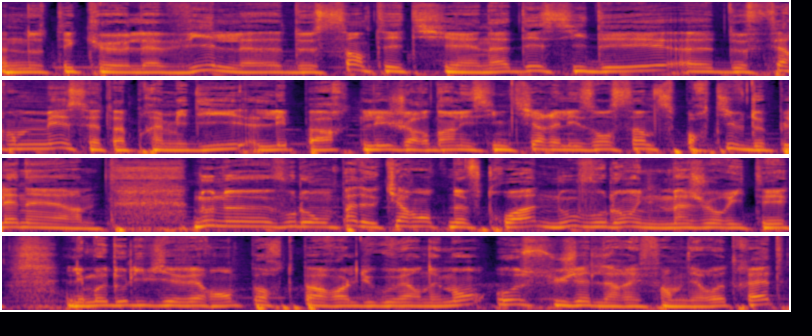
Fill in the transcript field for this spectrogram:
Notez que la ville de Saint-Étienne a décidé euh, de fermer cet après-midi les parcs, les jardins, les cimetières et les enceintes sportives de plein air. Nous ne voulons pas de 49-3, nous voulons une majorité. Mots d'Olivier Véran, porte-parole du gouvernement au sujet de la réforme des retraites.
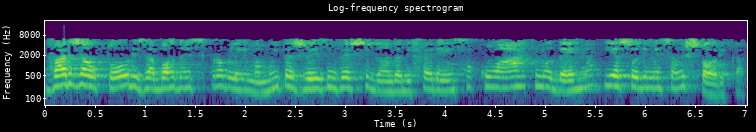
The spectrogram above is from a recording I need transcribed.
Vários autores abordam esse problema, muitas vezes investigando a diferença com a arte moderna e a sua dimensão histórica.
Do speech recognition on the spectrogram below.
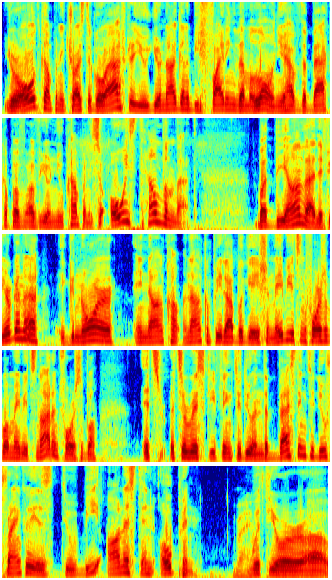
your old company tries to go after you, you're not going to be fighting them alone. You have the backup of, of your new company. So always tell them that. But beyond that, if you're going to ignore a non non-compete obligation, maybe it's enforceable, maybe it's not enforceable. It's it's a risky thing to do, and the best thing to do, frankly, is to be honest and open right. with your uh,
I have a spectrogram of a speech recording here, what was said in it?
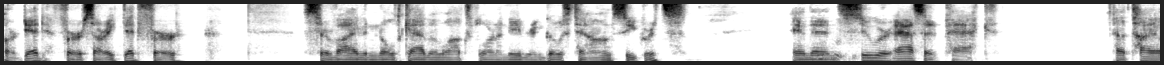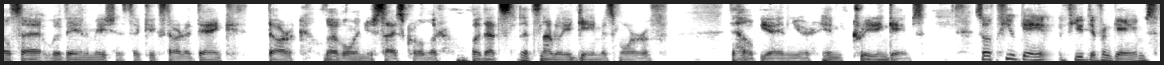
or Dead Fur, sorry, Dead Fur, survive in an old cabin while exploring a neighboring ghost town secrets. And then Ooh. Sewer Asset Pack, a tile set with animations to kickstart a dank, dark level in your side scroller. But that's that's not really a game; it's more of to help you in your in creating games. So a few game, a few different games.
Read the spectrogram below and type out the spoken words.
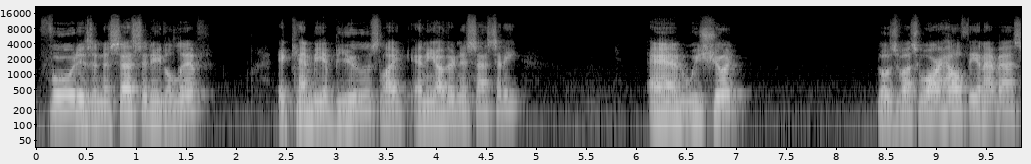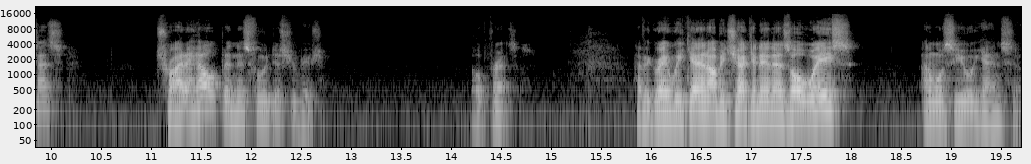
Food is a necessity to live. It can be abused like any other necessity. And we should, those of us who are healthy and have assets, try to help in this food distribution. Pope Francis. Have a great weekend. I'll be checking in as always, and we'll see you again soon.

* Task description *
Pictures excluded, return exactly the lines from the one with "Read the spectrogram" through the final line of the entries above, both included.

* Solution *
Read the spectrogram below and type out the spoken words.
Food is a necessity to live. It can be abused like any other necessity. And we should, those of us who are healthy and have assets, try to help in this food distribution. Pope Francis. Have a great weekend. I'll be checking in as always, and we'll see you again soon.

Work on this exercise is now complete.